WORK REQUIRED:
Although the entries hold pictures, only their words are printed back, exactly as given.

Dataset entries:
________________
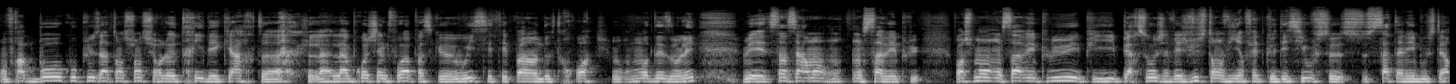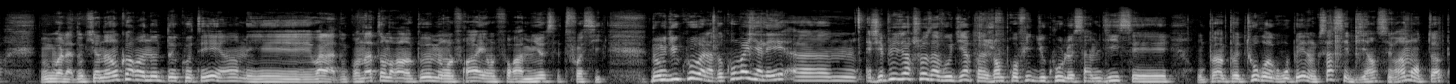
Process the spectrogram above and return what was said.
On fera beaucoup plus attention sur le tri des cartes la, la, prochaine fois parce que oui, c'était pas un 2 3, je suis vraiment désolé, mais sincèrement, on, savait plus. Franchement, on savait plus et puis perso, j'avais juste envie en fait que DC ouvre ce, ce satané booster. Donc voilà, donc il y en a encore un autre de côté, hein, mais voilà, donc on attendra un peu, mais on le fera et on le fera mieux cette fois-ci. Donc du coup, voilà, donc on va y aller. Euh, J'ai plusieurs choses à vous dire, parce que j'en profite du coup, le samedi, c'est, on peut un peu tout regrouper, donc ça c'est bien, c'est vraiment top.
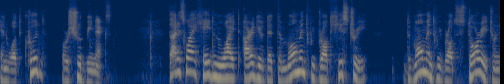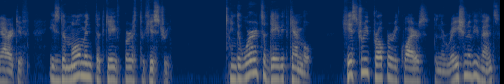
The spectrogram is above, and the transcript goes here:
and what could or should be next. That is why Hayden White argued that the moment we brought history, the moment we brought story to narrative, is the moment that gave birth to history. In the words of David Campbell, history proper requires the narration of events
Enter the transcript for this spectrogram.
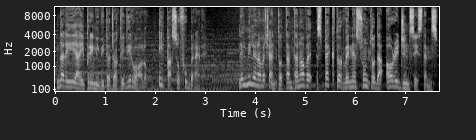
Da lì ai primi videogiochi di ruolo il passo fu breve. Nel 1989 Spector venne assunto da Origin Systems,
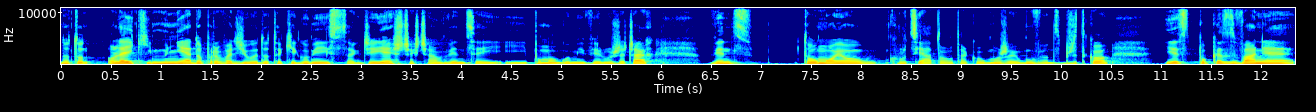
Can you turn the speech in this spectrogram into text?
No to olejki mnie doprowadziły do takiego miejsca, gdzie jeszcze chciałam więcej i pomogły mi w wielu rzeczach. Więc tą moją krucjatą, taką może mówiąc brzydko, jest pokazywanie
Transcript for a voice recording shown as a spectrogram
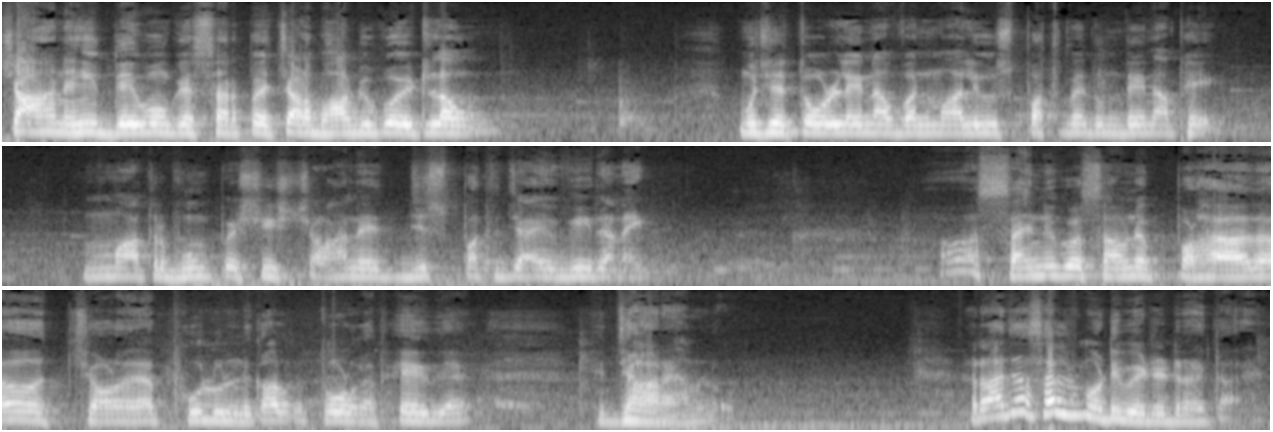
चाह नहीं देवों के सर पे चढ़ भाग्य को इटलाऊं। मुझे तोड़ लेना वनमाली, उस पथ में तुम देना फेंक। मातृभूमि पे शीश चढ़ाने, जिस पथ जाए वीर अनेक। सैनिकों सामने पढ़ाया था चढ़ गया, फूल उल निकाल कर तोड़ कर फेंक दिया। जा रहे हैं हम लोग। राजा सेल्फ मोटिवेटेड रहता है।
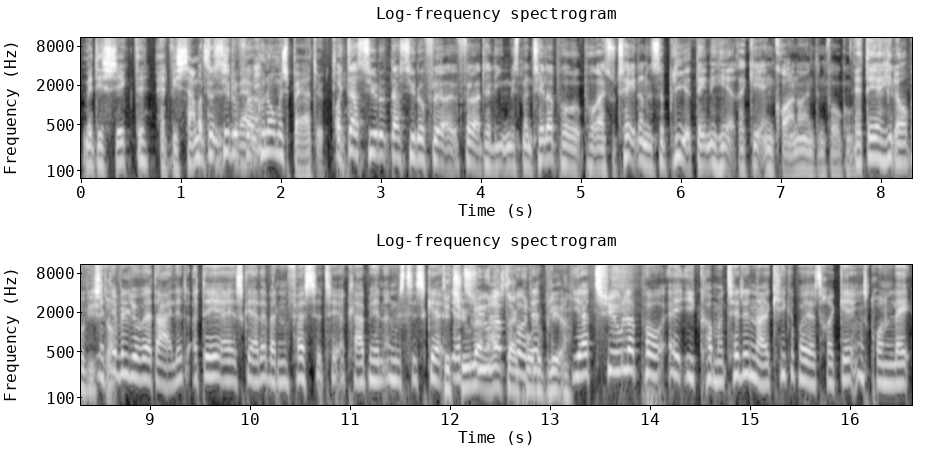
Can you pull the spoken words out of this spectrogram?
med det sigte, at vi samtidig skal du være før- økonomisk bæredygtige. Og der siger du, der siger du før, før Dalin, hvis man tæller på, på resultaterne, så bliver denne her regering grønnere end den foregående. Ja, det er jeg helt overbevist Men om. det vil jo være dejligt, og det er, skal jeg da være den første til at klappe i hænderne, hvis det sker. Det tvivler jeg meget stærkt på, det. du bliver. Jeg tvivler på, at I kommer til det, når jeg kigger på jeres regeringsgrundlag,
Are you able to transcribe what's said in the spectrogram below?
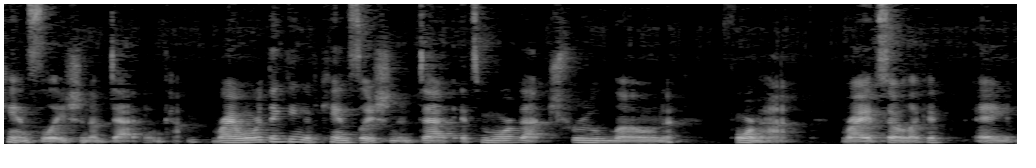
cancellation of debt income right? When we're thinking of cancellation of debt it's more of that true loan format right? So like a, a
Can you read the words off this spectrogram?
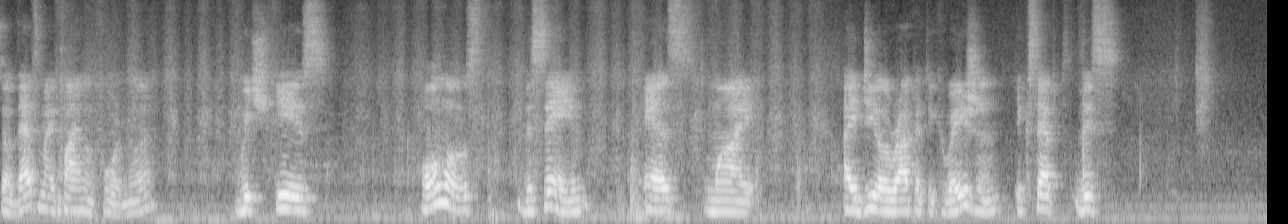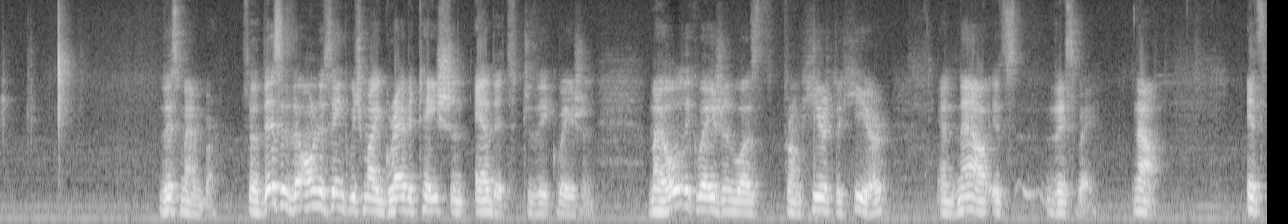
so that's my final formula, which is almost the same as my ideal rocket equation, except this this member. So this is the only thing which my gravitation added to the equation. My old equation was from here to here, and now it's this way. Now, it's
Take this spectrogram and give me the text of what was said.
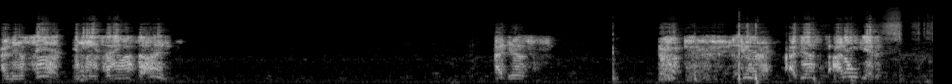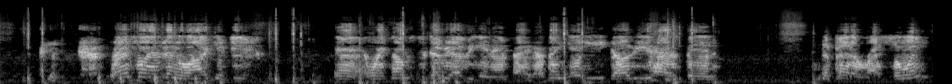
I didn't see it. And he said he was done. I just, excuse me, I just, I don't get it. Wrestling has been a lot of confusion uh, when it comes to WWE and Impact. I think AEW has been the better wrestling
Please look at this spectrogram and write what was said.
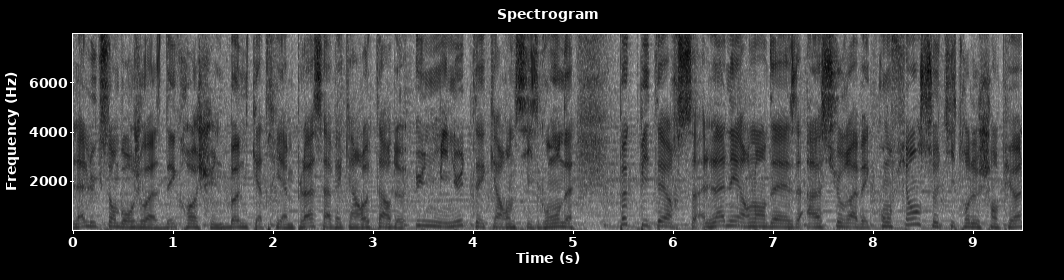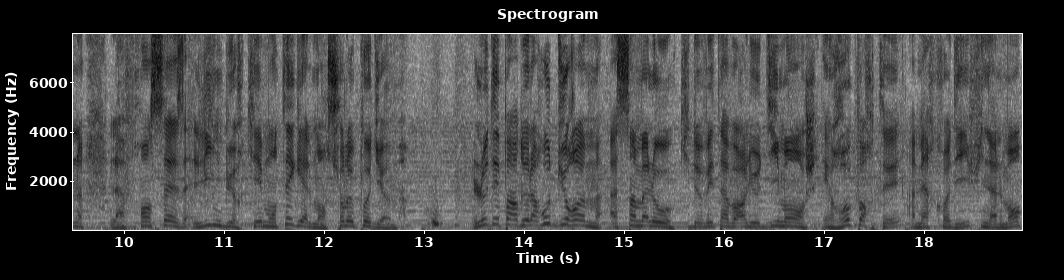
La luxembourgeoise décroche une bonne quatrième place avec un retard de 1 minute et 46 secondes. Puck Peters, la néerlandaise, a assuré avec confiance ce titre de championne. La française Lynn Burquier monte également sur le podium. Le départ de la route du Rhum à Saint-Malo, qui devait avoir lieu dimanche, est reporté à mercredi finalement.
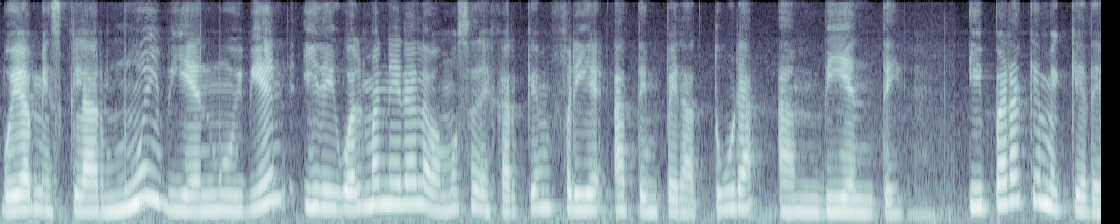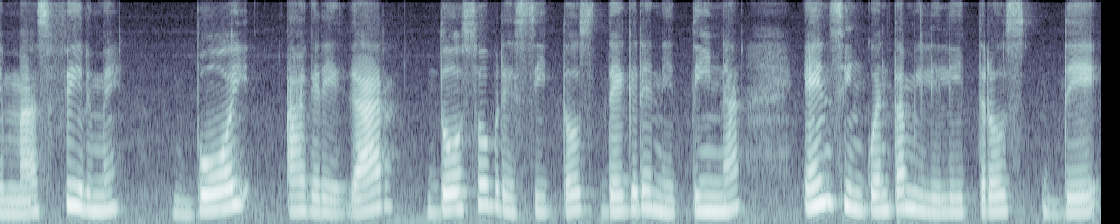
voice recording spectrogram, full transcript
Voy a mezclar muy bien, muy bien y de igual manera la vamos a dejar que enfríe a temperatura ambiente. Y para que me quede más firme, voy a agregar dos sobrecitos de grenetina en 50 mililitros de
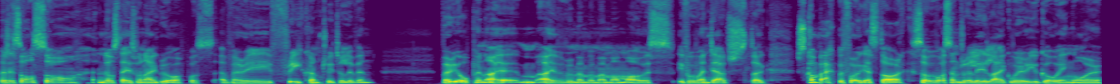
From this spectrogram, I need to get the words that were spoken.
But it's also, in those days when I grew up, was a very free country to live in. Very open. I um, I remember my mom always, if we went out, she's like, just come back before it gets dark. So it wasn't really like, where are you going? Or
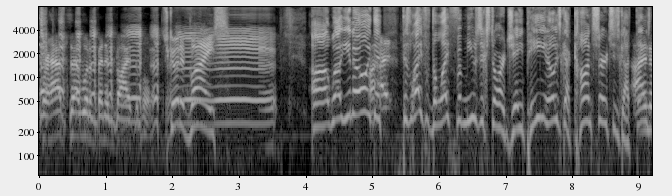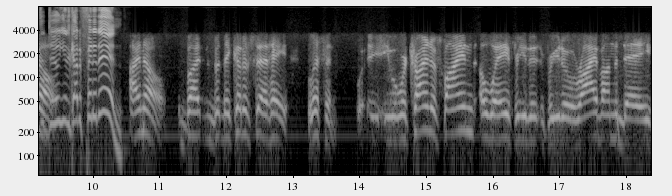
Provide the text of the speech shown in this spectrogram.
perhaps that would have been advisable. It's good advice. Uh, well, you know, the, this life, the life of a music star, JP. You know, he's got concerts, he's got things to do. He's got to fit it in. I know, but but they could have said, "Hey, listen, we're trying to find a way for you to for you to arrive on the day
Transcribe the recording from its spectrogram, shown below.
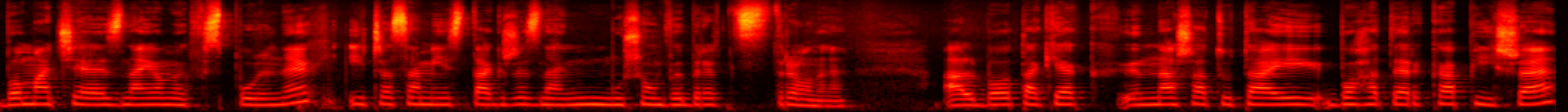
bo macie znajomych wspólnych i czasami jest tak, że znajomi muszą wybrać stronę. Albo tak jak nasza tutaj bohaterka pisze,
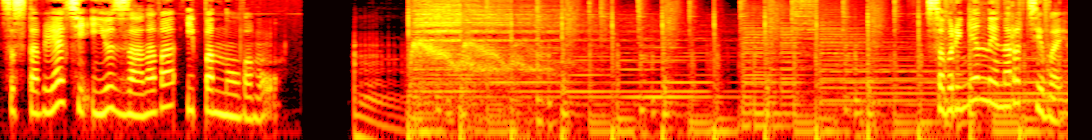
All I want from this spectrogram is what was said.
составлять ее заново и по-новому. Современные нарративы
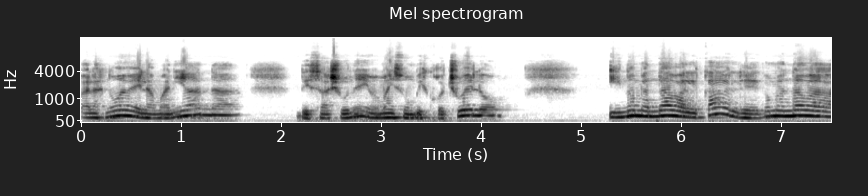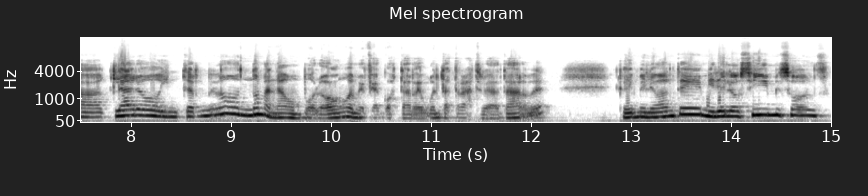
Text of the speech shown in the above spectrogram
a las 9 de la mañana, desayuné, mi mamá hizo un bizcochuelo, y no me andaba el cable, no me andaba claro internet, no, no me andaba un porongo y me fui a acostar de vuelta hasta las 3 de la tarde. Que ahí me levanté, miré los Simpsons.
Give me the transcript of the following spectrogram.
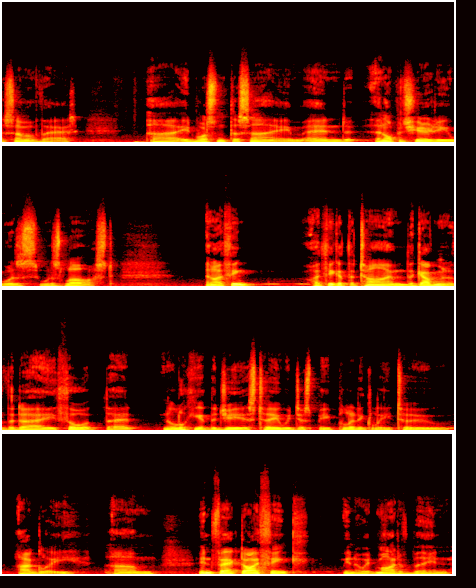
some of that, uh, it wasn't the same, and an opportunity was was lost. And I think, I think at the time, the government of the day thought that you know, looking at the GST would just be politically too ugly. Um, in fact, I think you know it might have been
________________
TASK SOLUTION:
Process the spectrogram above and return what was said.
On fera beaucoup plus attention sur le tri des cartes la, la, prochaine fois parce que oui, c'était pas un 2 3, je suis vraiment désolé, mais sincèrement, on, savait plus. Franchement, on savait plus et puis perso, j'avais juste envie en fait que DC ouvre ce, ce satané booster. Donc voilà, donc il y en a encore un autre de côté, hein, mais voilà, donc on attendra un peu, mais on le fera et on le fera mieux cette fois-ci. Donc du coup, voilà, donc on va y aller. Euh, J'ai plusieurs choses à vous dire, parce que j'en profite du coup, le samedi, c'est, on peut un peu tout regrouper, donc ça c'est bien, c'est vraiment top.
The spectrogram is above, and the transcript goes here:
and what could or should be next. That is why Hayden White argued that the moment we brought history, the moment we brought story to narrative, is the moment that gave birth to history. In the words of David Campbell, history proper requires the narration of events
Enter the transcript for this spectrogram.
Da lì ai primi videogiochi di ruolo il passo fu breve. Nel 1989 Spector venne assunto da Origin Systems,
Can you turn the speech in this spectrogram into text?
No to olejki mnie doprowadziły do takiego miejsca, gdzie jeszcze chciałam więcej i pomogły mi w wielu rzeczach. Więc tą moją krucjatą, taką może mówiąc brzydko, jest pokazywanie
Transcript for a voice recording shown as a spectrogram
चाह नहीं देवों के सर पे चढ़ भाग्य को इटलाऊं। मुझे तोड़ लेना वनमाली, उस पथ में तुम देना फेंक। मातृभूमि पे शीश चढ़ाने, जिस पथ जाए वीर अनेक। सैनिकों सामने पढ़ाया था चढ़ गया, फूल उल निकाल कर तोड़ कर फेंक दिया। जा रहे हैं हम लोग। राजा सेल्फ मोटिवेटेड रहता है।
Can you pull the spoken words out of this spectrogram?
med det sigte, at vi samtidig skal du være før- økonomisk bæredygtige. Og der siger du, der siger du før, før Dalin, hvis man tæller på, på resultaterne, så bliver denne her regering grønnere end den foregående. Ja, det er jeg helt overbevist Men om. det vil jo være dejligt, og det er, skal jeg da være den første til at klappe i hænderne, hvis det sker. Det tvivler jeg meget stærkt på, det. du bliver. Jeg tvivler på, at I kommer til det, når jeg kigger på jeres regeringsgrundlag,
Are you able to transcribe what's said in the spectrogram below?
cancellation of debt income right? When we're thinking of cancellation of debt it's more of that true loan format right? So like a, a
Can you read the words off this spectrogram?
so that's my final formula, which is almost the same as my ideal rocket equation, except this this member. So this is the only thing which my gravitation added to the equation. My old equation was from here to here, and now it's this way. Now, it's
Take this spectrogram and give me the text of what was said.
I didn't see it. And he said he was done. I just, excuse me, I just, I don't get it. Wrestling has been a lot of confusion uh, when it comes to WWE and Impact. I think AEW has been the better wrestling
Please look at this spectrogram and write what was said.
La luxembourgeoise décroche une bonne quatrième place avec un retard de 1 minute et 46 secondes. Puck Peters, la néerlandaise, a assuré avec confiance ce titre de championne. La française Lynn Burquier monte également sur le podium. Le départ de la route du Rhum à Saint-Malo, qui devait avoir lieu dimanche, est reporté à mercredi finalement.
voice recording spectrogram, full transcript
Voy a mezclar muy bien, muy bien y de igual manera la vamos a dejar que enfríe a temperatura ambiente. Y para que me quede más firme, voy a agregar dos sobrecitos de grenetina en 50 mililitros de
From this spectrogram, I need to get the words that were spoken.
But it's also, in those days when I grew up, was a very free country to live in. Very open. I um, I remember my mom always, if we went out, she's like, just come back before it gets dark. So it wasn't really like, where are you going? Or
Provide the text of the speech shown in this spectrogram.
perhaps that would have been advisable. It's good advice. Uh, well, you know, the, this life, the life of a music star, JP. You know, he's got concerts, he's got things to do. He's got to fit it in. I know, but but they could have said, "Hey, listen, we're trying to find a way for you to for you to arrive on the day
Transcribe the recording from its spectrogram, shown below.
bo macie znajomych wspólnych i czasami jest tak, że znajomi muszą wybrać stronę. Albo tak jak nasza tutaj bohaterka pisze,
All I want from this spectrogram is what was said.
составлять ее заново и по-новому. Современные нарративы
Text of the speech shown in the above spectrogram
a las 9 de la mañana, desayuné, mi mamá hizo un bizcochuelo, y no me andaba el cable, no me andaba claro internet, no, no me andaba un porongo y me fui a acostar de vuelta hasta las 3 de la tarde. Que ahí me levanté, miré los Simpsons.
Give me the transcript of the following spectrogram.
some of that, uh, it wasn't the same, and an opportunity was was lost. And I think, I think at the time, the government of the day thought that you know, looking at the GST would just be politically too ugly. Um, in fact, I think you know it might have been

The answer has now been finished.